It is to be understood that it is not essential that the reference aperture provided by the conduit 14a is positioned adjacent the cylinder 13. It is extremely desirable that such is the case since then the arrangement accommodates an ice film which is not removed by the cutter. However, in a simplified form of the apparatus the reference aperture is provided by a needle valve at the end of the conduit 14a the setting of the needle valve being adjusted to cause the gauge 25 to read zero when no ice is present on the cylindrical surface.
In all of the above described examples of the parameter which is monitored is the pressure, and the variations in pressure. However, it is to be understood that in some of the arrangements described above the parameter monitored could be the rate of flow of air in the conduit or conduits. The rate of flow can be measured in any number of known ways, for example, by using a heated wire in each conduit, and detecting the rate of cooling of the wire, the rate of cooling of course being determined by the rate of flow of air or other gas in the conduit.
Furthermore, while it is to be understood that it is convenient to use the surface of a rotating cylinder as the test surface other arrangements are possible. For example, the test surface could be a flat plate which is rotated past one or more apertures in the manner of the cylinder 13, and alternatively a flexible loop of material in the form of a sheet, ribbon, or wire could be utilized to provide the test surface. Furthermore, a linearly reciprocable plate could be utilized, the plate being reciprocated between an ice removal position and an ice accretion position. In the latter position the plate lies in the airstream and during movement from this position the plate passes before the aperture of the system, the aperture being restricted in accordance with the ice thickness. Thereafter the ice is removed before the plate is returned to the ice accretion position.

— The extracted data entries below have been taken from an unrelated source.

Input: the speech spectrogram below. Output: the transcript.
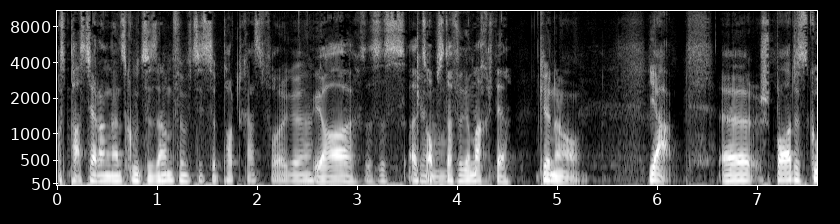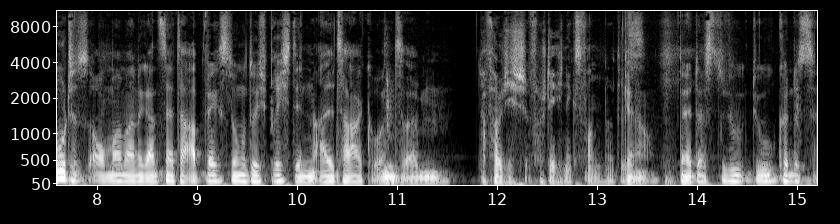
Das passt ja dann ganz gut zusammen, 50. Podcast-Folge. Ja, das ist, als genau. ob es dafür gemacht wäre. Genau. Ja, äh, Sport ist gut, ist auch mal eine ganz nette Abwechslung, durchbricht den Alltag und ähm, da verstehe ich, versteh ich nichts von. Das genau. Ja, das, du, du könntest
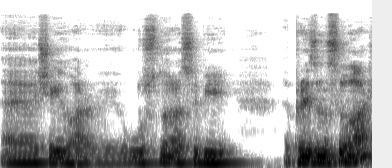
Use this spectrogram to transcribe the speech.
e, şey var. E, uluslararası bir presence'ı var.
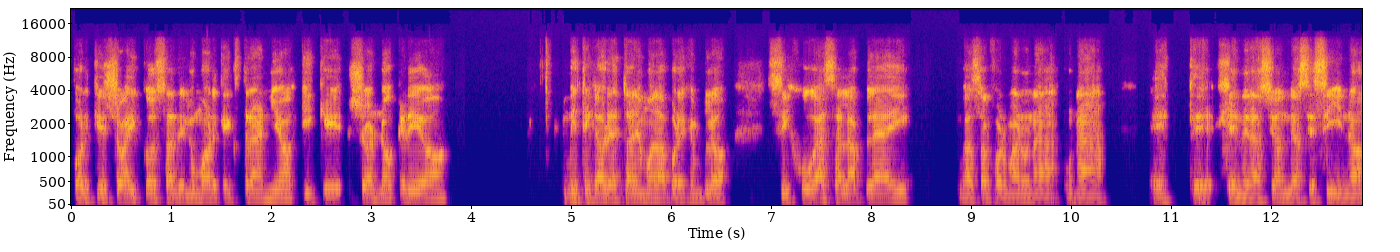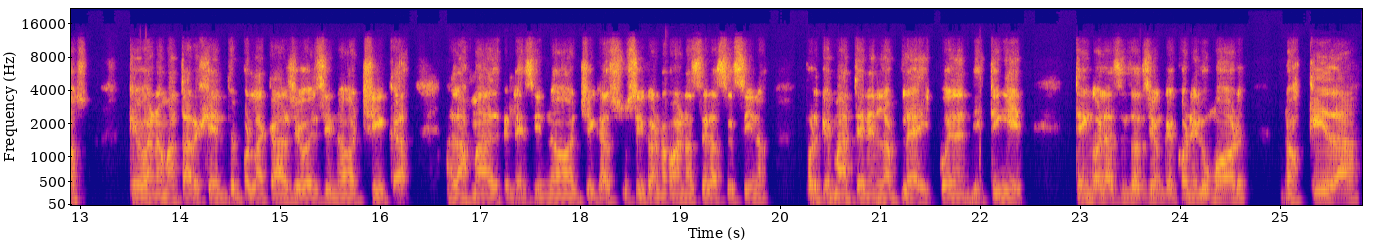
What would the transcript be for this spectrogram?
porque yo hay cosas del humor que extraño y que yo no creo Viste que ahora está de moda, por ejemplo, si jugás a la Play, vas a formar una, una este, generación de asesinos que van a matar gente por la calle, o decir, no, chicas, a las madres les decís, no, chicas, sus hijos no van a ser asesinos porque maten en la Play, pueden distinguir. Tengo la sensación que con el humor nos queda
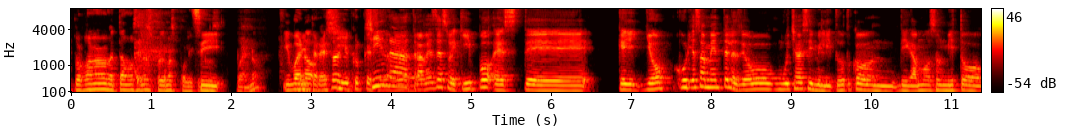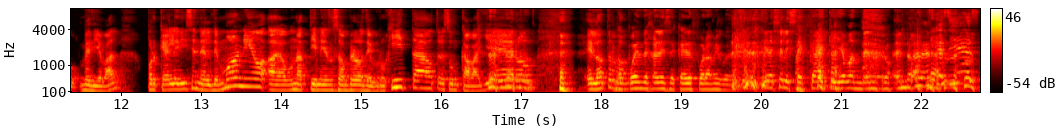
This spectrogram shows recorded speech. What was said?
Por favor, no nos metamos en esos problemas políticos. Sí. Bueno. Y bueno, interesa, Shin- yo creo que sí la Shinra voy a a ver. través de su equipo, este, que yo curiosamente les dio mucha similitud con, digamos, un mito medieval, porque a él le dicen el demonio, a una tiene un sombrero de brujita, otro es un caballero, el otro No lo... pueden dejar el Isekai de fuera, amigo. Es el Isekai que llevan dentro. No, es que así es.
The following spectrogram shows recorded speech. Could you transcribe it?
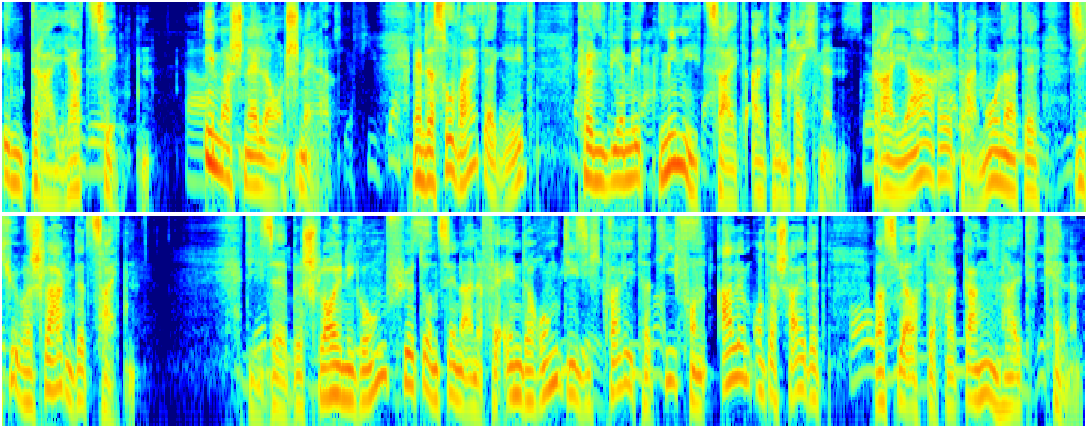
in drei Jahrzehnten. Immer schneller und schneller. Wenn das so weitergeht, können wir mit Mini-Zeitaltern rechnen. Drei Jahre, drei Monate, sich überschlagende Zeiten. Diese Beschleunigung führt uns in eine Veränderung, die sich qualitativ von allem unterscheidet, was wir aus der Vergangenheit kennen.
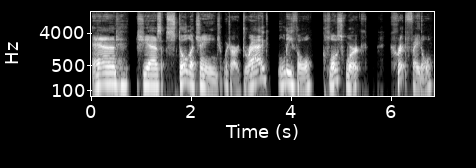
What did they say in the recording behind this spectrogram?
And she has Stola change, which are drag, lethal, close work, crit fatal,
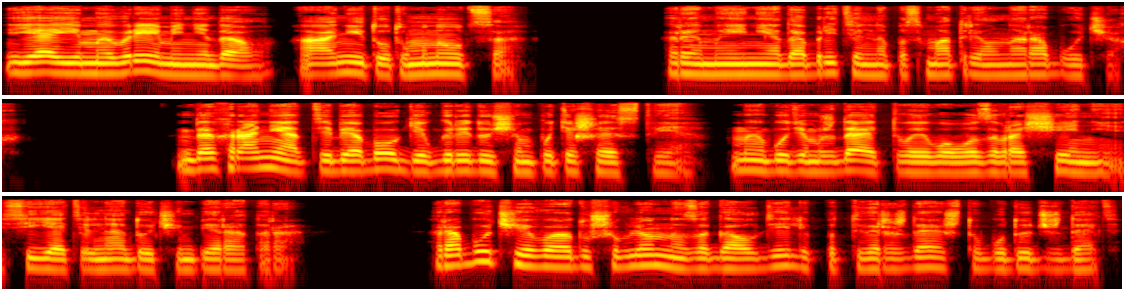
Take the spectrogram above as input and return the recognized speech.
«Я им и времени дал, а они тут мнутся». Рэмэй неодобрительно посмотрел на рабочих. «Да хранят тебя боги в грядущем путешествии. Мы будем ждать твоего возвращения, сиятельная дочь императора». Рабочие воодушевленно загалдели, подтверждая, что будут ждать.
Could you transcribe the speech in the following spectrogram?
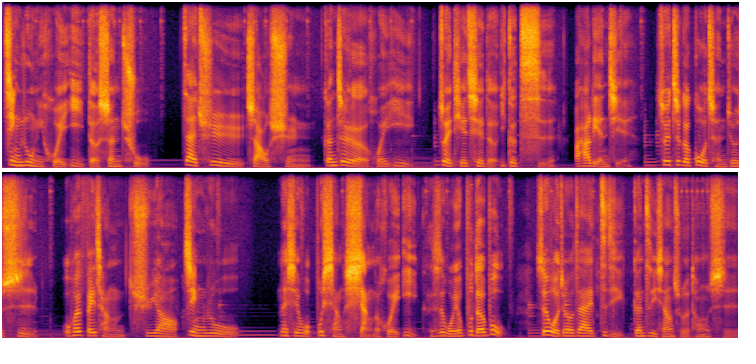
进入你回忆的深处，再去找寻跟这个回忆最贴切的一个词，把它连接。所以这个过程就是我会非常需要进入。那些我不想想的回忆，可是我又不得不，所以我就在自己跟自己相处的同时，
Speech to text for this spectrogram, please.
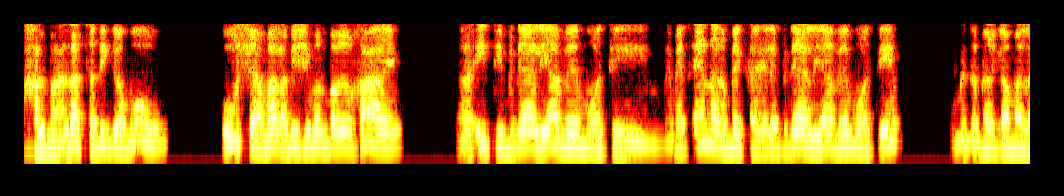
אך על מעלת צדיק גמור, הוא שאמר רבי שמעון בר יוחאי, ראיתי בני עלייה והם מועטים. באמת, אין הרבה כאלה, בני עלייה והם מועטים. הוא מדבר גם על.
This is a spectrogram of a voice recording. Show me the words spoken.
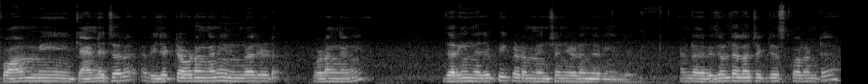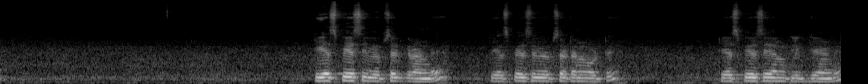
ఫామ్ మీ క్యాండిడేచర్ రిజెక్ట్ అవ్వడం కానీ ఇన్వాలిడ్ అవ్వడం కానీ జరిగిందని చెప్పి ఇక్కడ మెన్షన్ చేయడం జరిగింది. అండ్ రిజల్ట్ ఎలా చెక్ చేసుకోవాలంటే టీఎస్పిఎస్సి వెబ్సైట్కి రండి. టీఎస్పిఎస్సి వెబ్సైట్ అని కొట్టి టీఎస్పిఎస్సి అని క్లిక్ చేయండి.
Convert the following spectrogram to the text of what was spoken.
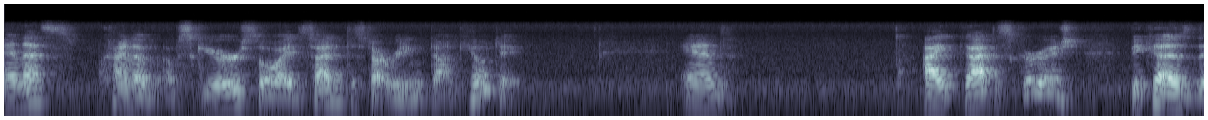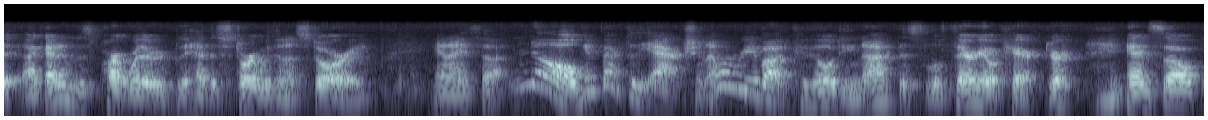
and that's kind of obscure, so I decided to start reading Don Quixote. And I got discouraged because the, I got into this part where they had the story within a story, and I thought, no, get back to the action. I want to read about Quixote, not this Lothario character. And so,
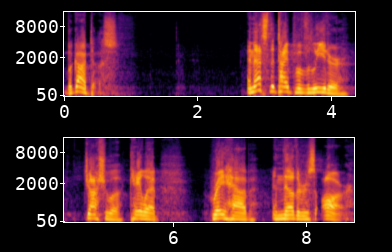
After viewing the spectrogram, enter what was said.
but God does. And that's the type of leader Joshua, Caleb, Rahab, and the others are.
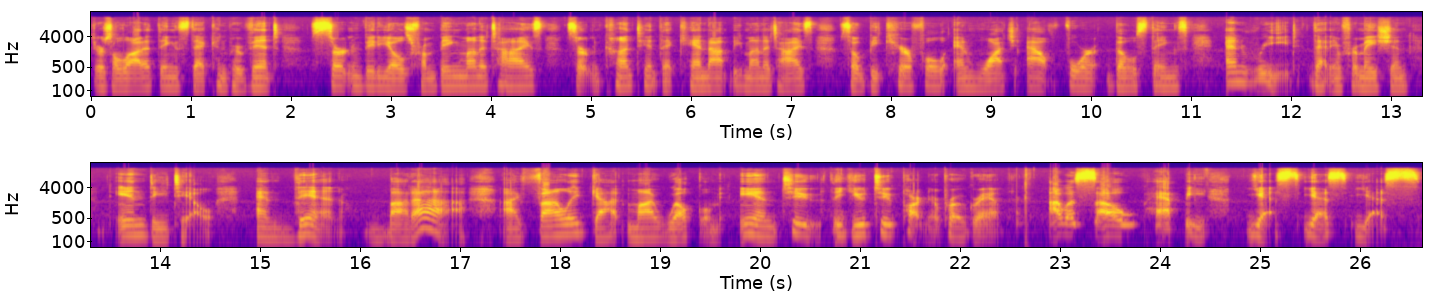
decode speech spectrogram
there's a lot of things that can prevent certain videos from being monetized, certain content that cannot be monetized. So be careful and watch out for those things and read that information in detail. And then, bada, I finally got my welcome into the YouTube Partner Program. I was so happy. Yes, yes, yes.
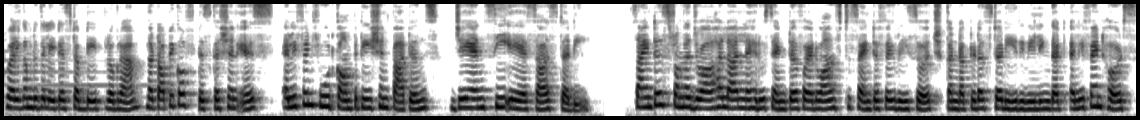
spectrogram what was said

|Cited Patent||Filing date||Publication date||Applicant||Title|
|US2171450 *||Aug 17, 1938||Aug 29, 1939||Tecalemit Ltd||Means for detecting ice forming conditions, particularly when encountered by aircraft|
|US2427778 *||Oct 30, 1942||Sep 23, 1947||Bendix Aviat Corp||Ice detecting mechanism|
|Citing Patent||Filing date||Publication date||Applicant||Title|
|US4053127 *||Nov 9, 1976||Oct 11, 1977||Lucas Industries Limited||Apparatus for indicating rate of ice accretion|
|US6010095 *||Aug 20, 1997||Jan 4, 2000||New Avionics Corporation||Icing detector for aircraft|
|US7370525||Oct 31, 2006||May 13, 2008||Swan International Sensors Pty. Ltd.||Inflight ice detection system|
|US7439877||May 18, 2007||Oct 21, 2008||Philip Onni Jarvinen||Total impedance and complex dielectric property ice detection system|
|US7845221||Sep 24, 2007||Dec 7, 2010||Rosemount Aerospace, Inc.||Detecting ice particles|
|US7984647||Oct 29, 2010||Jul 26, 2011||Rosemount Aerospace Inc.||Detecting ice particles|
|US8876054 *||Mar 15, 2011||Nov 4, 2014||Airbus Operations Sas||De-icing device comprising means for detection of a leakage in a hot air supply system|
|US20110226903 *||Sep 22, 2011||Airbus Operations Sas||De-icing device comprising means for detection of a leakage in a hot air supply system|
|DE3740189A1 *||Nov 27, 1987||Jun 9, 1988||Dataproducts New England Inc||Vereisungsfuehler|
|U.S. Classification||73/37.6, 244/134.00F, 73/178.00R|
|International Classification||B64D15/20, G01P5/14, G01N7/00|
|Cooperative Classification||B64D15/20, G01P5/14|
|European Classification||B64D15/20, G01P5/14|